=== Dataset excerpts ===
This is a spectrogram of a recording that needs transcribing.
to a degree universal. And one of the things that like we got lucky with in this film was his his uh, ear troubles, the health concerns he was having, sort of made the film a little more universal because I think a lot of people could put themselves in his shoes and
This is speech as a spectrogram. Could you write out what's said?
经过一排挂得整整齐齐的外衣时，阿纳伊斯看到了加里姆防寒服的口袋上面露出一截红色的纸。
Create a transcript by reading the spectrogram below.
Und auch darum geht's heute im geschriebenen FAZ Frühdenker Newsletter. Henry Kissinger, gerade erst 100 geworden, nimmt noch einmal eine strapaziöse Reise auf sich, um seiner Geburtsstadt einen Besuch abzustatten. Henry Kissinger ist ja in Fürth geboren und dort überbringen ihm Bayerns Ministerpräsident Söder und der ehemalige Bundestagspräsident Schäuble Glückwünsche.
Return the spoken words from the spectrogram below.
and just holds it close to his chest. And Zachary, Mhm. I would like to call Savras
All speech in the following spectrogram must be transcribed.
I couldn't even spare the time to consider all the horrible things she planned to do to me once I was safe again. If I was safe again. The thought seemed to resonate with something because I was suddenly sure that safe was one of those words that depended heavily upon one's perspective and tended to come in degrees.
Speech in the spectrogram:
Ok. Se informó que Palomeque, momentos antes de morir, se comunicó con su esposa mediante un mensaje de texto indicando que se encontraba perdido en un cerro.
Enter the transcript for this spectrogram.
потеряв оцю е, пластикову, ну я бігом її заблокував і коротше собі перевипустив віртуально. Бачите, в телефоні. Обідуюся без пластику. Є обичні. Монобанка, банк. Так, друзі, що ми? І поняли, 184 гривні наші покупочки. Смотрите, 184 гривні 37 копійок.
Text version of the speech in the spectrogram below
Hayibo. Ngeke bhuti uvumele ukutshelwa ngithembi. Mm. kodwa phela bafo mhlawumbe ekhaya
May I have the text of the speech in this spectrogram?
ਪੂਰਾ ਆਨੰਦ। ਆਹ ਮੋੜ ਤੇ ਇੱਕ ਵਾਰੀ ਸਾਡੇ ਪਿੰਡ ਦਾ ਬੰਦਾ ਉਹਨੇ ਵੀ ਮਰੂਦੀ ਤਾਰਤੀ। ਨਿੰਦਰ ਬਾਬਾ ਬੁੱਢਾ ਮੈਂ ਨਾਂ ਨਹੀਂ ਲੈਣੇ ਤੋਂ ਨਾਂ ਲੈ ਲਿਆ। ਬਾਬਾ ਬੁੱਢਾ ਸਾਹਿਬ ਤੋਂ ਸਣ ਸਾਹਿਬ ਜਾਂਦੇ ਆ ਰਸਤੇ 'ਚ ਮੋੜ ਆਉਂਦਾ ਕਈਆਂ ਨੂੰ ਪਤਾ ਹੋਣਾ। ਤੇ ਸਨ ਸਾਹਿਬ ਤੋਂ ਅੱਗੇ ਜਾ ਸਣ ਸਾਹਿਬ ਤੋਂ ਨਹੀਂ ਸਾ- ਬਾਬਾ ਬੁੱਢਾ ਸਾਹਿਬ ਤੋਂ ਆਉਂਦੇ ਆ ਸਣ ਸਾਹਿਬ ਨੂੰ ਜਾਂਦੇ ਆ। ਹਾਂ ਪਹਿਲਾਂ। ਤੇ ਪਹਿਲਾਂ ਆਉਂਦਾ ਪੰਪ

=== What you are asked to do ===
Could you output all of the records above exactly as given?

=== The answer ===
This is a spectrogram of a recording that needs transcribing.
to a degree universal. And one of the things that like we got lucky with in this film was his his uh, ear troubles, the health concerns he was having, sort of made the film a little more universal because I think a lot of people could put themselves in his shoes and
This is speech as a spectrogram. Could you write out what's said?
经过一排挂得整整齐齐的外衣时，阿纳伊斯看到了加里姆防寒服的口袋上面露出一截红色的纸。
Create a transcript by reading the spectrogram below.
Und auch darum geht's heute im geschriebenen FAZ Frühdenker Newsletter. Henry Kissinger, gerade erst 100 geworden, nimmt noch einmal eine strapaziöse Reise auf sich, um seiner Geburtsstadt einen Besuch abzustatten. Henry Kissinger ist ja in Fürth geboren und dort überbringen ihm Bayerns Ministerpräsident Söder und der ehemalige Bundestagspräsident Schäuble Glückwünsche.
Return the spoken words from the spectrogram below.
and just holds it close to his chest. And Zachary, Mhm. I would like to call Savras
All speech in the following spectrogram must be transcribed.
I couldn't even spare the time to consider all the horrible things she planned to do to me once I was safe again. If I was safe again. The thought seemed to resonate with something because I was suddenly sure that safe was one of those words that depended heavily upon one's perspective and tended to come in degrees.
Speech in the spectrogram:
Ok. Se informó que Palomeque, momentos antes de morir, se comunicó con su esposa mediante un mensaje de texto indicando que se encontraba perdido en un cerro.
Enter the transcript for this spectrogram.
потеряв оцю е, пластикову, ну я бігом її заблокував і коротше собі перевипустив віртуально. Бачите, в телефоні. Обідуюся без пластику. Є обичні. Монобанка, банк. Так, друзі, що ми? І поняли, 184 гривні наші покупочки. Смотрите, 184 гривні 37 копійок.
Text version of the speech in the spectrogram below
Hayibo. Ngeke bhuti uvumele ukutshelwa ngithembi. Mm. kodwa phela bafo mhlawumbe ekhaya
May I have the text of the speech in this spectrogram?
ਪੂਰਾ ਆਨੰਦ। ਆਹ ਮੋੜ ਤੇ ਇੱਕ ਵਾਰੀ ਸਾਡੇ ਪਿੰਡ ਦਾ ਬੰਦਾ ਉਹਨੇ ਵੀ ਮਰੂਦੀ ਤਾਰਤੀ। ਨਿੰਦਰ ਬਾਬਾ ਬੁੱਢਾ ਮੈਂ ਨਾਂ ਨਹੀਂ ਲੈਣੇ ਤੋਂ ਨਾਂ ਲੈ ਲਿਆ। ਬਾਬਾ ਬੁੱਢਾ ਸਾਹਿਬ ਤੋਂ ਸਣ ਸਾਹਿਬ ਜਾਂਦੇ ਆ ਰਸਤੇ 'ਚ ਮੋੜ ਆਉਂਦਾ ਕਈਆਂ ਨੂੰ ਪਤਾ ਹੋਣਾ। ਤੇ ਸਨ ਸਾਹਿਬ ਤੋਂ ਅੱਗੇ ਜਾ ਸਣ ਸਾਹਿਬ ਤੋਂ ਨਹੀਂ ਸਾ- ਬਾਬਾ ਬੁੱਢਾ ਸਾਹਿਬ ਤੋਂ ਆਉਂਦੇ ਆ ਸਣ ਸਾਹਿਬ ਨੂੰ ਜਾਂਦੇ ਆ। ਹਾਂ ਪਹਿਲਾਂ। ਤੇ ਪਹਿਲਾਂ ਆਉਂਦਾ ਪੰਪ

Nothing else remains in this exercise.